* Your objective
For the listing below, the answer is an exact retyping of the lines from the one with "Please do the" through the one with "This image is", both included, without pictures.

* Records for this exercise
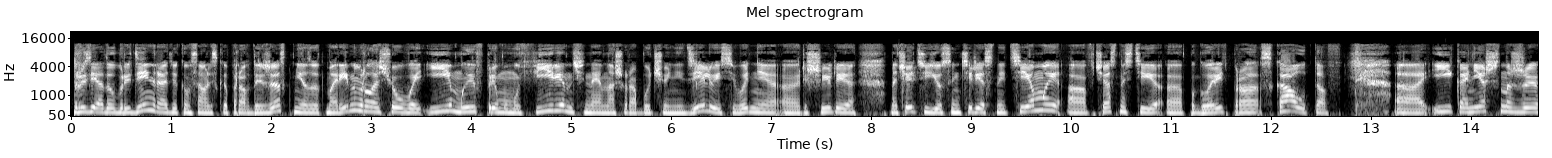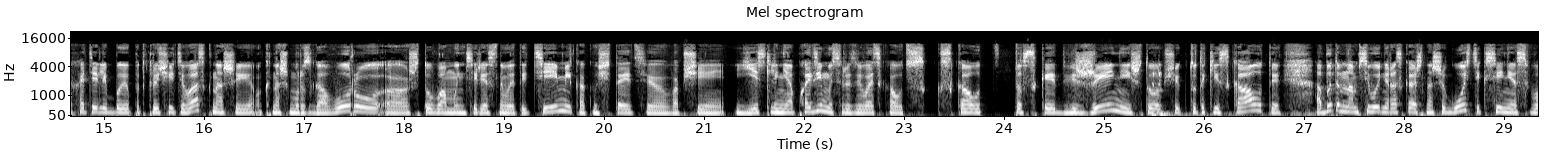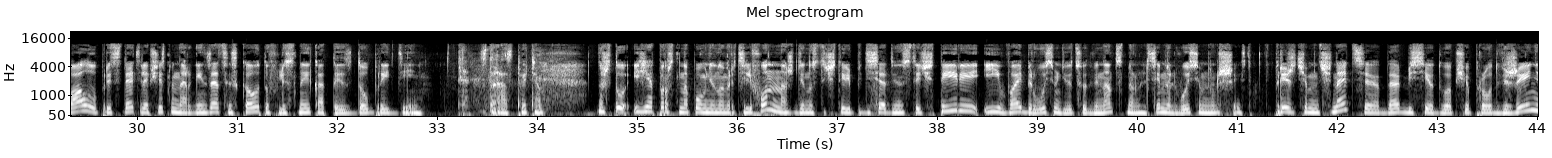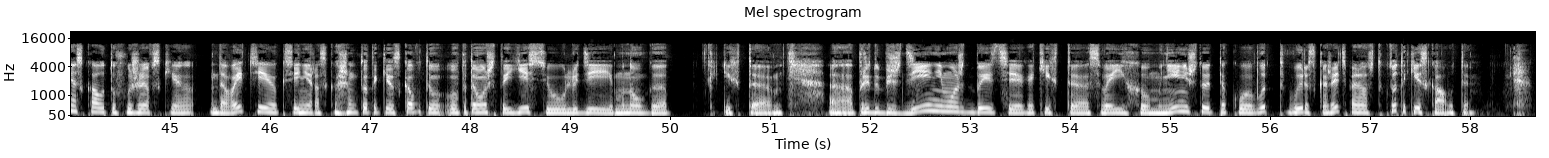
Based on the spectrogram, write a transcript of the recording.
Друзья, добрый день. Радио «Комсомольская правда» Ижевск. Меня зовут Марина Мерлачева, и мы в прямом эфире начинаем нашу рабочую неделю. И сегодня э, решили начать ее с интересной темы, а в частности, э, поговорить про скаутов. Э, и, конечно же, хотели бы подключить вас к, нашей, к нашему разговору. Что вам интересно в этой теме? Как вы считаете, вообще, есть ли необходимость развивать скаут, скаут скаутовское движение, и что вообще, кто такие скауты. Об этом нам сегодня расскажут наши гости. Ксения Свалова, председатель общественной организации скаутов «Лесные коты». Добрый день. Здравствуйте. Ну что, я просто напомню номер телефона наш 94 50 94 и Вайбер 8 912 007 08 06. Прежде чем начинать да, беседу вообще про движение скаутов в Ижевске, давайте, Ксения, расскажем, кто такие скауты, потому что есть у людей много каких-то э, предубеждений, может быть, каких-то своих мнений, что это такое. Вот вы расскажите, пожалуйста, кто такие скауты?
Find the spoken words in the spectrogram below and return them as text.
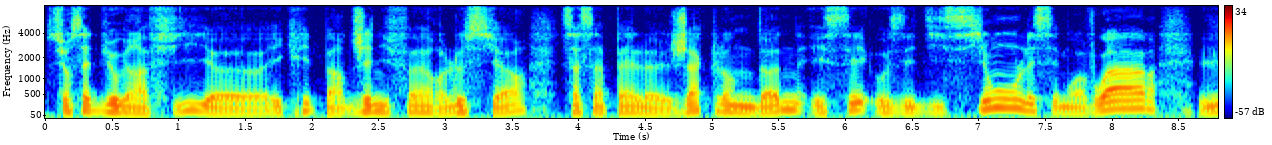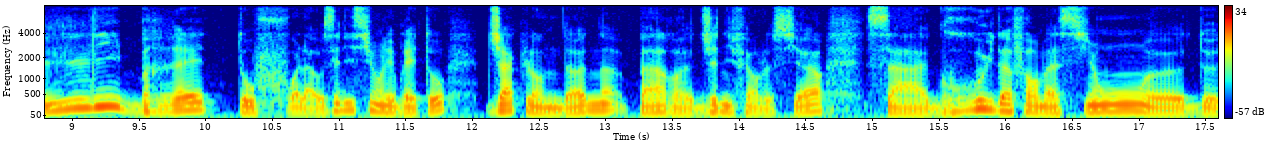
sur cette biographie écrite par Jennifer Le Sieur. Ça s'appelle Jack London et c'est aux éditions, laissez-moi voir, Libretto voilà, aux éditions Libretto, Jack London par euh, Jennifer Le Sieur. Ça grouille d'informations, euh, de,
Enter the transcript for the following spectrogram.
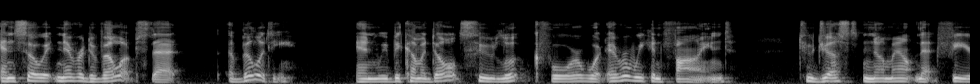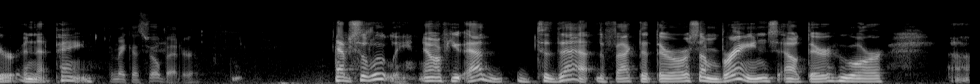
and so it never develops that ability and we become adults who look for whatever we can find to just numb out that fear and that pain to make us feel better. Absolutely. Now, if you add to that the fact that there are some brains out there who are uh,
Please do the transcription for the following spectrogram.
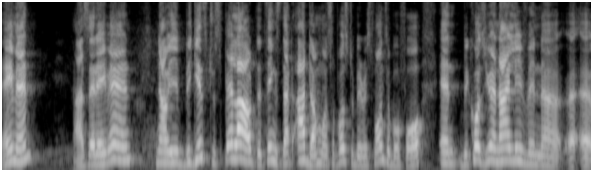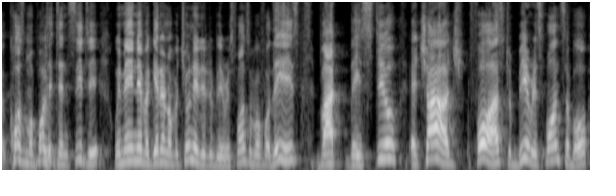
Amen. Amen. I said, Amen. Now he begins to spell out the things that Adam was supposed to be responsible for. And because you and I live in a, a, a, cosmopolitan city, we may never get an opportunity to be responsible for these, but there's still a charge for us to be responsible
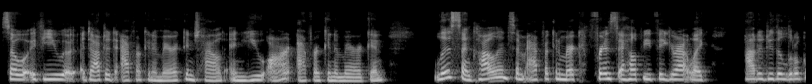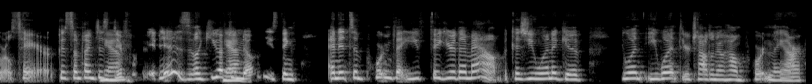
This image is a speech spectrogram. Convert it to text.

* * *

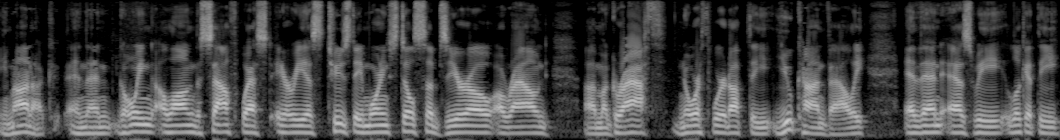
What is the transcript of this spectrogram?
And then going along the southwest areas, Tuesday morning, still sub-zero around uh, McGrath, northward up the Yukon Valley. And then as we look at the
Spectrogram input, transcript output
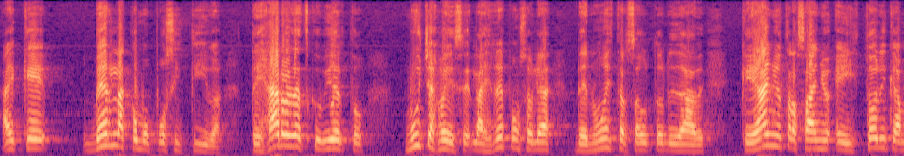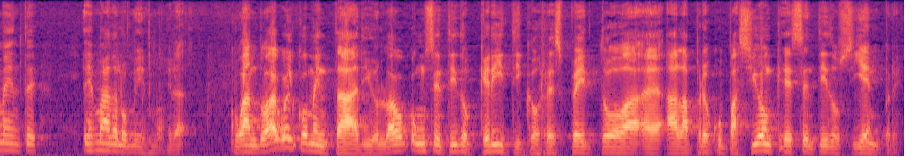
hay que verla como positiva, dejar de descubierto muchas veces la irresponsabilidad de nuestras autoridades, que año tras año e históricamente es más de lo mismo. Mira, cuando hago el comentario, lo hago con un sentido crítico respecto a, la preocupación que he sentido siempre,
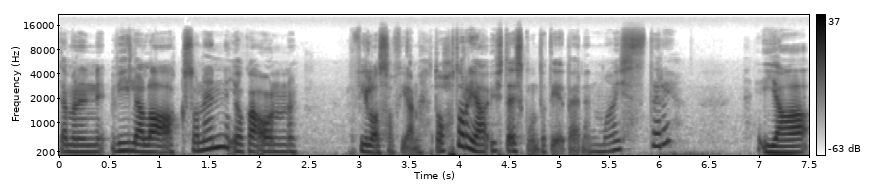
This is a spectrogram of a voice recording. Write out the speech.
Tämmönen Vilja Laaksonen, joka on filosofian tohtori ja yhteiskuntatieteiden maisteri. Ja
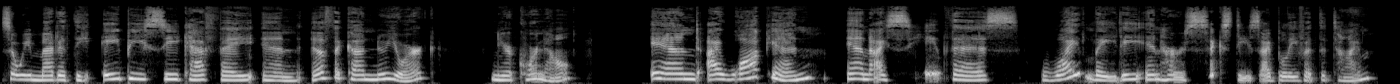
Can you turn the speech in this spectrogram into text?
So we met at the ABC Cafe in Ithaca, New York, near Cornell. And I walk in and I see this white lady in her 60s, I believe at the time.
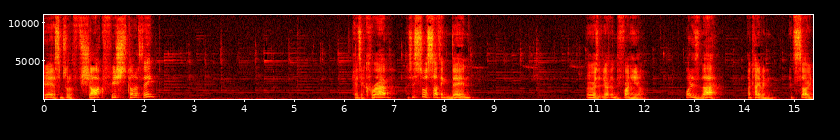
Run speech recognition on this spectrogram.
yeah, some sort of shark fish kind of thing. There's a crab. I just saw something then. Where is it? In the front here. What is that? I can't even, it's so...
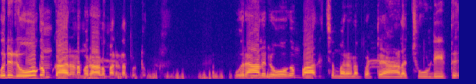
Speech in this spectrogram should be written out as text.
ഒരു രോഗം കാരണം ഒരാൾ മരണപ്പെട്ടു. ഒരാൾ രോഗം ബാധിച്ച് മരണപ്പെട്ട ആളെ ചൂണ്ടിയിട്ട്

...

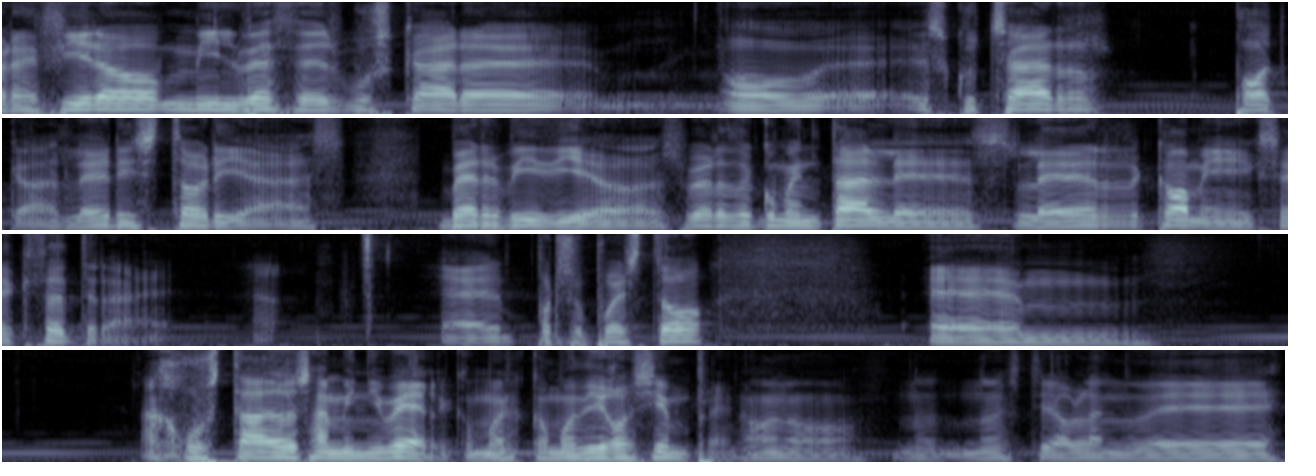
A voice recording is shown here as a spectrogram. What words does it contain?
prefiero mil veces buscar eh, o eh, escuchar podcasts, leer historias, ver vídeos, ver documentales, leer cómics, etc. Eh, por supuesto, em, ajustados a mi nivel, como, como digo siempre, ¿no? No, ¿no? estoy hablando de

* Response for this exercise
Please do the transcription for the following spectrogram.
Amen. Amen. I said, Amen. Now he begins to spell out the things that Adam was supposed to be responsible for. And because you and I live in a, a, a, cosmopolitan city, we may never get an opportunity to be responsible for these, but there's still a charge for us to be responsible
This image is a speech spectrogram. Convert it to text.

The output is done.